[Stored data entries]

┏━━

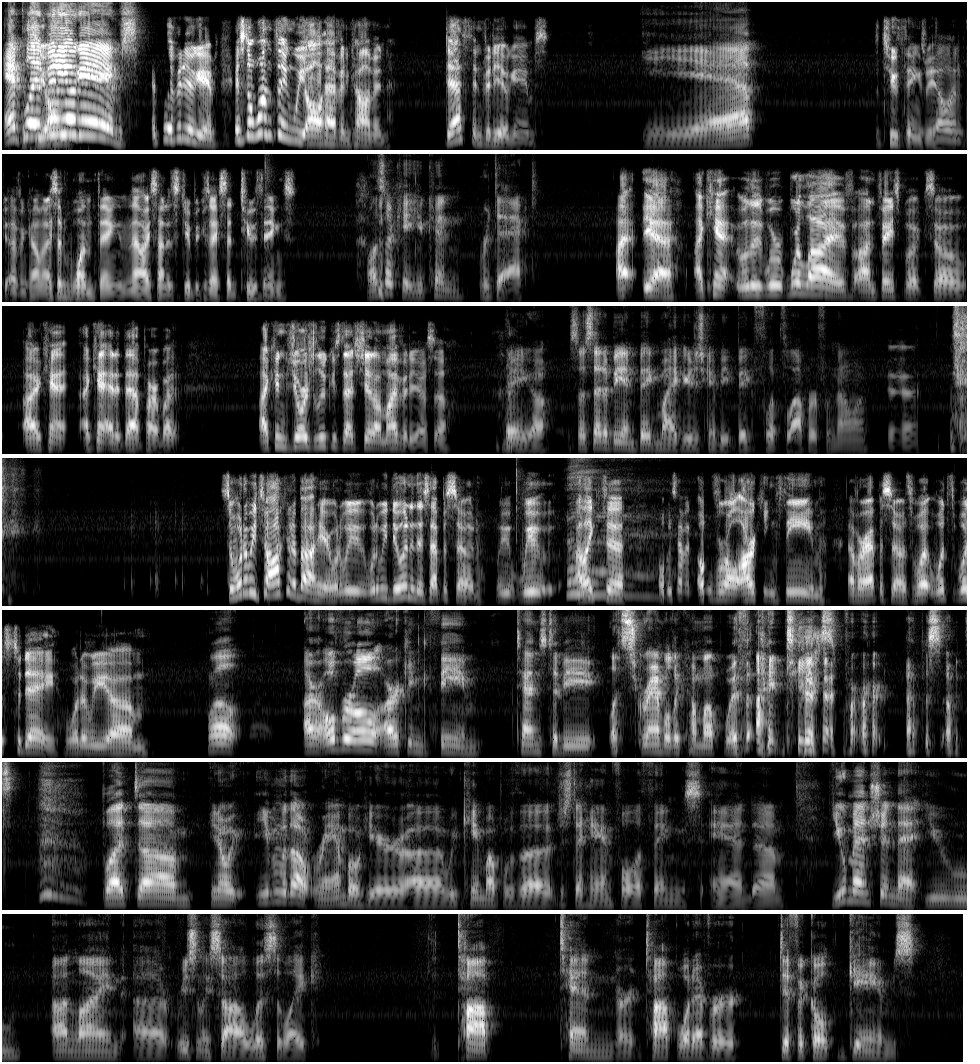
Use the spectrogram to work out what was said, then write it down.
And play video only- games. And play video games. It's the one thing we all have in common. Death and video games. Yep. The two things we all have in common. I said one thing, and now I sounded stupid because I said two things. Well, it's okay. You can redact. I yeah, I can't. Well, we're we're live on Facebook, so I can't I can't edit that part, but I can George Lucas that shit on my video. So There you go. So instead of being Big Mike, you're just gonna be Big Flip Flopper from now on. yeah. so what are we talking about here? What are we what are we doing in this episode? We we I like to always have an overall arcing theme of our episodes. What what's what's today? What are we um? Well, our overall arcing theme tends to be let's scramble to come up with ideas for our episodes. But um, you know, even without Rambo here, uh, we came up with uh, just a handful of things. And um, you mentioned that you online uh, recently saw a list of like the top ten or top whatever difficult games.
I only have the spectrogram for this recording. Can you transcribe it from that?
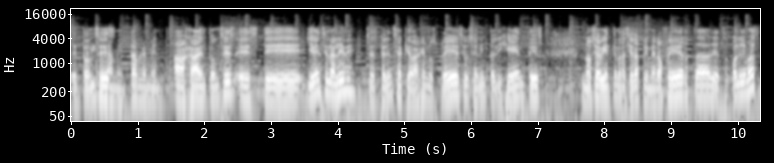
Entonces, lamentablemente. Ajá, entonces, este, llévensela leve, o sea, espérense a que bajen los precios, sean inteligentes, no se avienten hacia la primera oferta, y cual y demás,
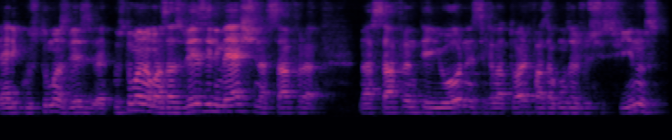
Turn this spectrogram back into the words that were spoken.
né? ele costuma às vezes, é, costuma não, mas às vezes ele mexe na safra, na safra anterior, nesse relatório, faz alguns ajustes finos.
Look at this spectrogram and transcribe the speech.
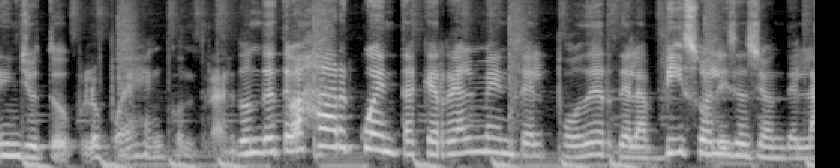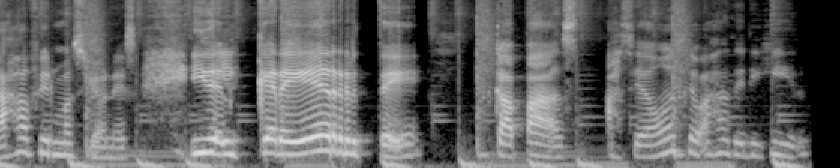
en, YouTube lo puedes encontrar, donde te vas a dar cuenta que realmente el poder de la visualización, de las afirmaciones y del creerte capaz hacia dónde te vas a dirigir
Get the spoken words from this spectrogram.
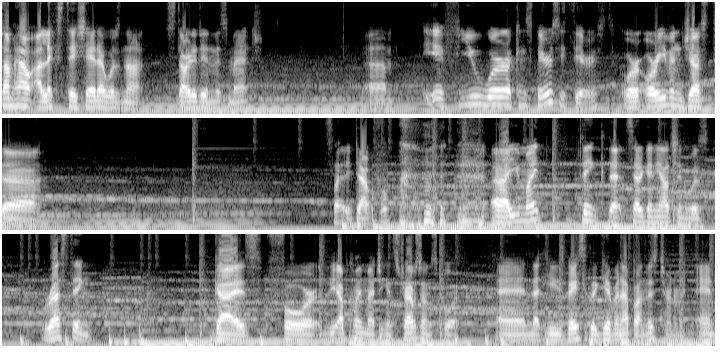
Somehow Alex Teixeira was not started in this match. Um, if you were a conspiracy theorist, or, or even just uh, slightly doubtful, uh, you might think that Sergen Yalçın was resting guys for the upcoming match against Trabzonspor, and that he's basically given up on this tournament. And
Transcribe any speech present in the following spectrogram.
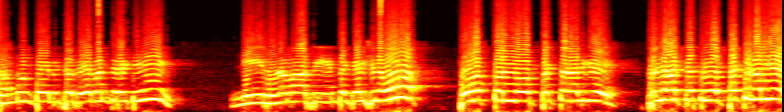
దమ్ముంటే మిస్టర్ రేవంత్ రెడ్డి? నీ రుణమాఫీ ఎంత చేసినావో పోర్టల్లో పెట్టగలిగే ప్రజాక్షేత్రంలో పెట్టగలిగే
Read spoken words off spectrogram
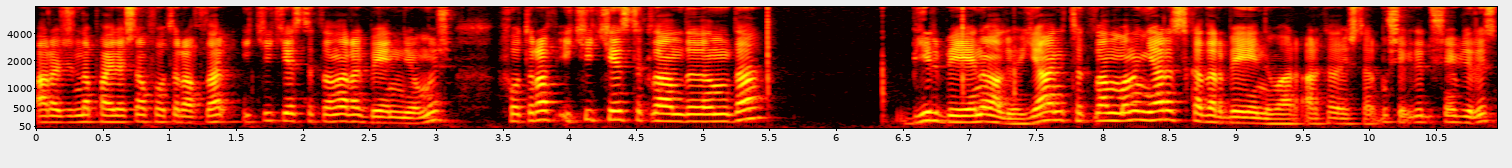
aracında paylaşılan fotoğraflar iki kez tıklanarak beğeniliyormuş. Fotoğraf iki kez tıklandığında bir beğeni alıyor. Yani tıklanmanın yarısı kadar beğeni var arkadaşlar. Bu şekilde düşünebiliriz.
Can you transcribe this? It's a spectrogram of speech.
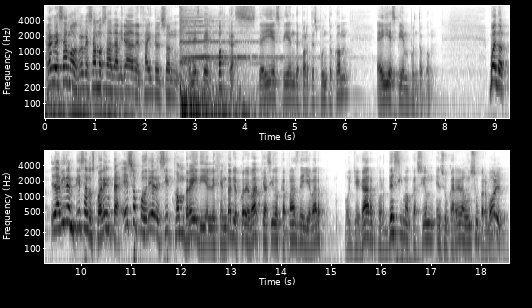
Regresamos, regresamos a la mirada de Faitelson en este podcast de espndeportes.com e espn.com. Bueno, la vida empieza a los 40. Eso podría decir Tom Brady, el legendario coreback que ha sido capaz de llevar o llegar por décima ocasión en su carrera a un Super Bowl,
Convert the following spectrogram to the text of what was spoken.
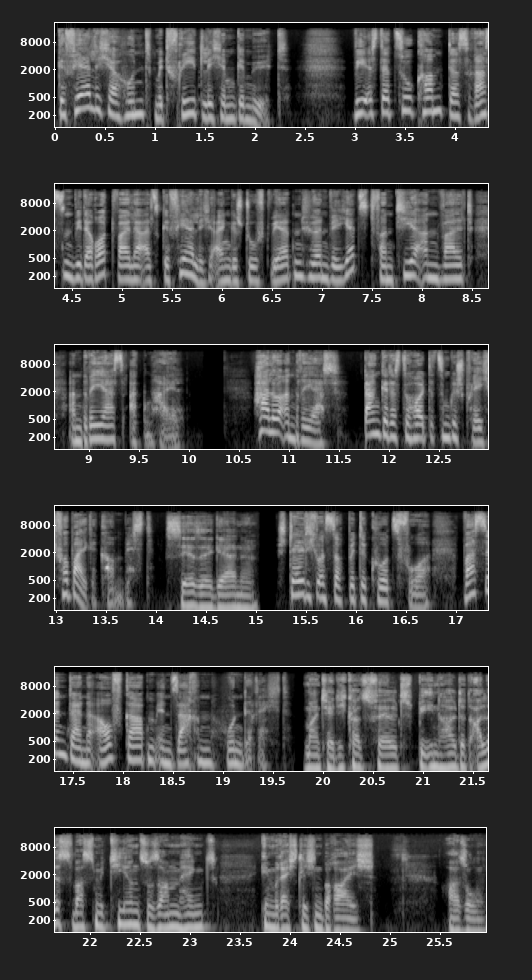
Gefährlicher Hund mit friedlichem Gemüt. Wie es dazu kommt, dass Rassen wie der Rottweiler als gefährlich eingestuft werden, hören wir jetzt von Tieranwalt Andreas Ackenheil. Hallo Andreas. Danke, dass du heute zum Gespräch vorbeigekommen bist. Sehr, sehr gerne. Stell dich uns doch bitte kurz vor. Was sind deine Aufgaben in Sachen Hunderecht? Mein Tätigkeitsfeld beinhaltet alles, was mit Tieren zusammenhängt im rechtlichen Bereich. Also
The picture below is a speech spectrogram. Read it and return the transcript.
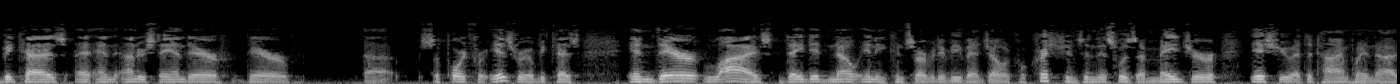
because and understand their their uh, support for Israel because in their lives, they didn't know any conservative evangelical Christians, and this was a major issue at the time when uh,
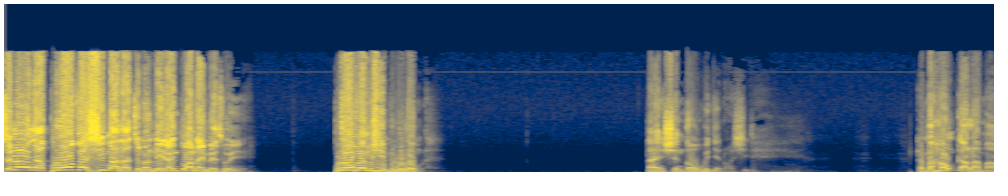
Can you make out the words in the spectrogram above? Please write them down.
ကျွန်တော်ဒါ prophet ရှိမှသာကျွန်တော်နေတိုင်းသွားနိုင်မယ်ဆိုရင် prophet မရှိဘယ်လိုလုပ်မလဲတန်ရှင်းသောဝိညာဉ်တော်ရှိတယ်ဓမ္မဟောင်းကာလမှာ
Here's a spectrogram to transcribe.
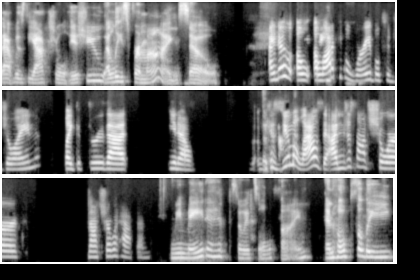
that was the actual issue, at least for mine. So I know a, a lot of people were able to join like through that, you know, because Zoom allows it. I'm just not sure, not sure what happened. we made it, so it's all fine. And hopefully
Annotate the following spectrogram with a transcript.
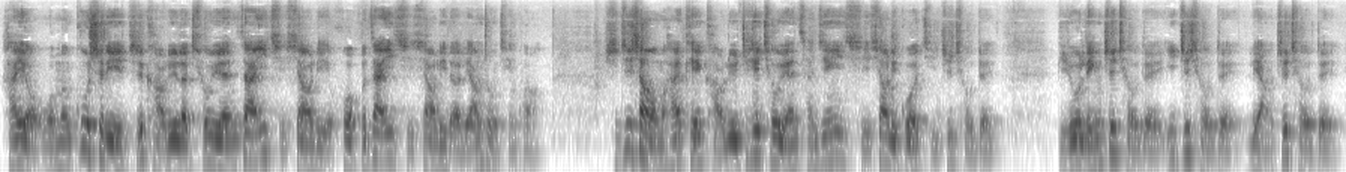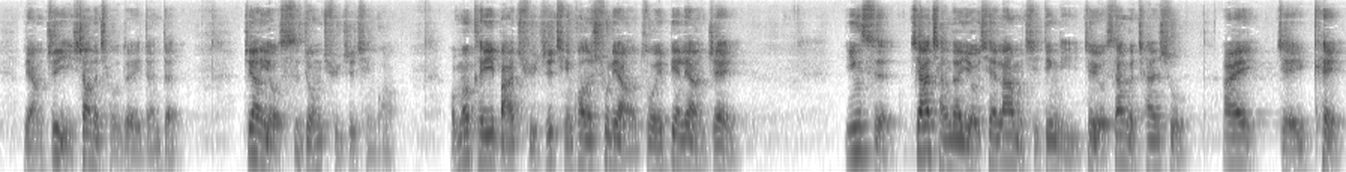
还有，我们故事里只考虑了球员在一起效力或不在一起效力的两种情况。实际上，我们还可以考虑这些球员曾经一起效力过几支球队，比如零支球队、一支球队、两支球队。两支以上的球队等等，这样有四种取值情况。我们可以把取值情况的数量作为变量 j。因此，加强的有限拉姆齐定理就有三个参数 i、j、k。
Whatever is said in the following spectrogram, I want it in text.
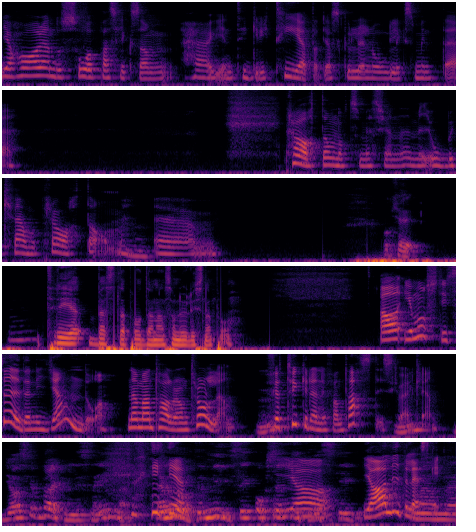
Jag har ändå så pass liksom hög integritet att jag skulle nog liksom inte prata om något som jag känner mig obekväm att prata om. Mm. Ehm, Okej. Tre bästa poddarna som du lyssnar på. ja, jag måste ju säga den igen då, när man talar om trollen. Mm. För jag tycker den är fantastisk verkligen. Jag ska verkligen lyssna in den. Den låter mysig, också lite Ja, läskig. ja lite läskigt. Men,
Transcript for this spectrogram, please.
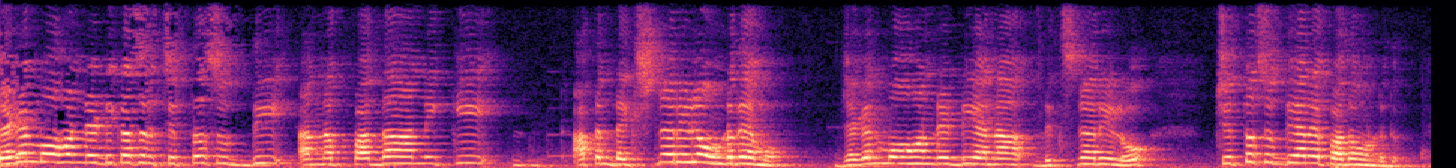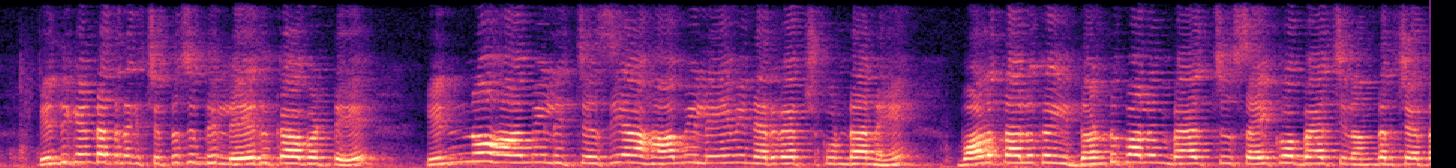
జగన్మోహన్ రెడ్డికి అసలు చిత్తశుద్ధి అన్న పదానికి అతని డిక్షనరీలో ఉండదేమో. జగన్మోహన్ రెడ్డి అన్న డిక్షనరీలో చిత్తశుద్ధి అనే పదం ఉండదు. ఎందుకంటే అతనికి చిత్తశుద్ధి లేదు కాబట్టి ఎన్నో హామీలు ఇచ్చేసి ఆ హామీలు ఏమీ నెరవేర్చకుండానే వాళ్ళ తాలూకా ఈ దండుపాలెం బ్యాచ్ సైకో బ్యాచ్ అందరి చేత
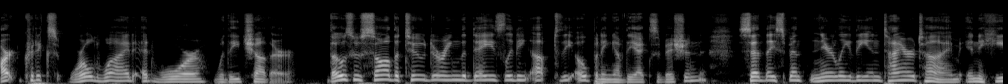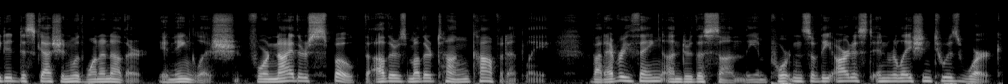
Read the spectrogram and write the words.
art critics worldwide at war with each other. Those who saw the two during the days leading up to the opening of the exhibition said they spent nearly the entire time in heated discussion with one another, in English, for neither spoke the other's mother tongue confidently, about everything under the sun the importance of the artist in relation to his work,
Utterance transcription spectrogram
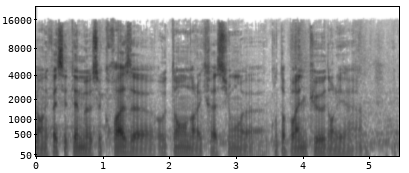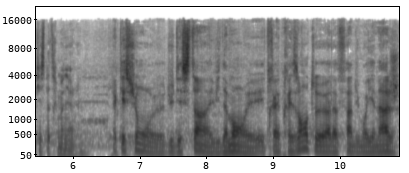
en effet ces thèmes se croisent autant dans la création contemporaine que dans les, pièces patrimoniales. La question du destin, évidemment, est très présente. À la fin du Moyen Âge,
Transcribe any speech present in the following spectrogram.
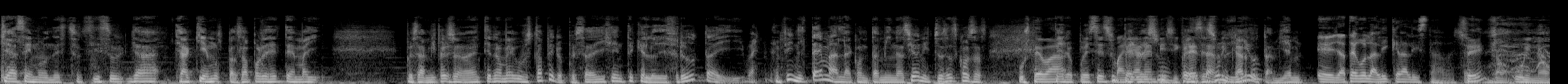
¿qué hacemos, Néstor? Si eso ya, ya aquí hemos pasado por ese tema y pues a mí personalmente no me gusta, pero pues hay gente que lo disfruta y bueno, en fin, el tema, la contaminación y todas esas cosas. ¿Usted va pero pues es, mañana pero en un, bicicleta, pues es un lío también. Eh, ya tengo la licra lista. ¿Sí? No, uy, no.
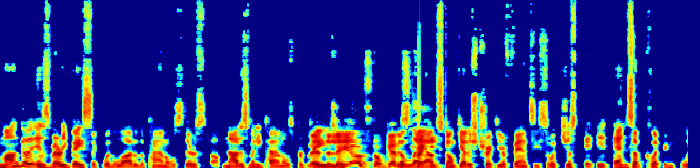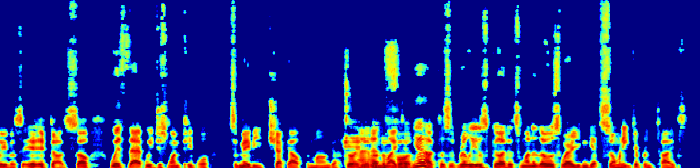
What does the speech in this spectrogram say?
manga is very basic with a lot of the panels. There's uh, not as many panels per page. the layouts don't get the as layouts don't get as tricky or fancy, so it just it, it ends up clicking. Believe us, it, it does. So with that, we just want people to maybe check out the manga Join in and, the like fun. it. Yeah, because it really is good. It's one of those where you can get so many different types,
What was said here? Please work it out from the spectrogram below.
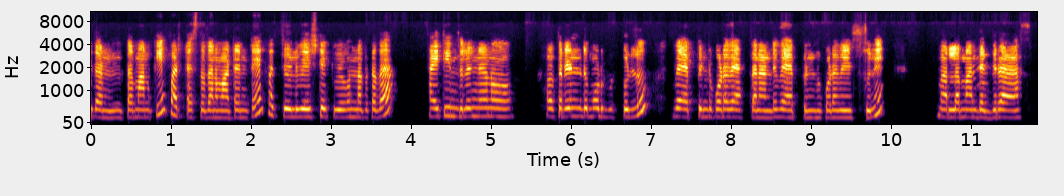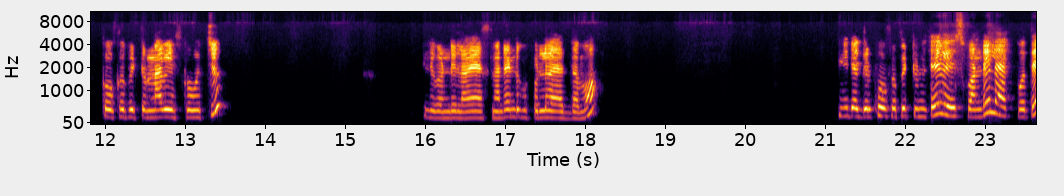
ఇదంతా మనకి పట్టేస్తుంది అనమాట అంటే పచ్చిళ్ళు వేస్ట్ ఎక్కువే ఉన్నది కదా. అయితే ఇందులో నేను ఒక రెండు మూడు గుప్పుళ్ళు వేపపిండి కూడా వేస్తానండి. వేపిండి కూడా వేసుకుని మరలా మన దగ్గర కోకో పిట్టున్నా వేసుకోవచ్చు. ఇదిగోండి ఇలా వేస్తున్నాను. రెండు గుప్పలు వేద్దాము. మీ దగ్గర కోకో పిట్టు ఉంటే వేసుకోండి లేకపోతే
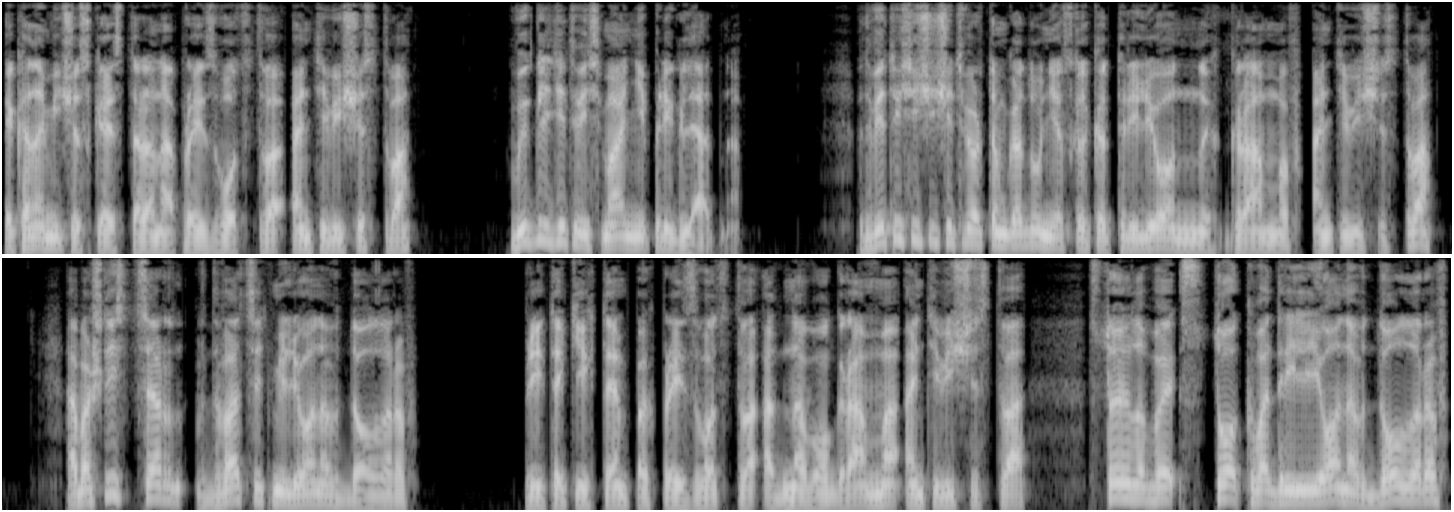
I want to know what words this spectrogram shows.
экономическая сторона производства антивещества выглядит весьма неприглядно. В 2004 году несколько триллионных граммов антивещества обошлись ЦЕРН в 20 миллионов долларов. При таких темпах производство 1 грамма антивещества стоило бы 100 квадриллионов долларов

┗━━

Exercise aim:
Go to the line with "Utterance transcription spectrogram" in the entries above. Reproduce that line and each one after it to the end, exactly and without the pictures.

Worked solution:
Utterance transcription spectrogram
en effet ces thèmes se croisent autant dans la création contemporaine que dans les, pièces patrimoniales. La question du destin, évidemment, est très présente. À la fin du Moyen Âge,
Transcribe any speech present in the following spectrogram.
¿qué hacemos, Néstor? Si eso ya, ya aquí hemos pasado por ese tema y pues a mí personalmente no me gusta, pero pues hay gente que lo disfruta y bueno, en fin, el tema, la contaminación y todas esas cosas. ¿Usted va pero pues es, mañana pero en un, bicicleta, pues es un lío también. Eh, ya tengo la licra lista. ¿Sí? No, uy, no.
What does the speech in this spectrogram say?
manga is very basic with a lot of the panels. There's uh, not as many panels per page. the layouts don't get the as layouts don't get as tricky or fancy, so it just it, it ends up clicking. Believe us, it, it does. So with that, we just want people to maybe check out the manga Join in and, the like fun. it. Yeah, because it really is good. It's one of those where you can get so many different types,
What was said here? Please work it out from the spectrogram below.
ఇదంతా మనకి పట్టేస్తుంది అనమాట అంటే పచ్చిళ్ళు వేస్ట్ ఎక్కువే ఉన్నది కదా. అయితే ఇందులో నేను ఒక రెండు మూడు గుప్పుళ్ళు వేపపిండి కూడా వేస్తానండి. వేపిండి కూడా వేసుకుని మరలా మన దగ్గర కోకో పిట్టున్నా వేసుకోవచ్చు. ఇదిగోండి ఇలా వేస్తున్నాను. రెండు గుప్పలు వేద్దాము. మీ దగ్గర కోకో పిట్టు ఉంటే వేసుకోండి లేకపోతే
I want to know what words this spectrogram shows.
экономическая сторона производства антивещества выглядит весьма неприглядно. В 2004 году несколько триллионных граммов антивещества обошлись ЦЕРН в 20 миллионов долларов. При таких темпах производство 1 грамма антивещества стоило бы 100 квадриллионов долларов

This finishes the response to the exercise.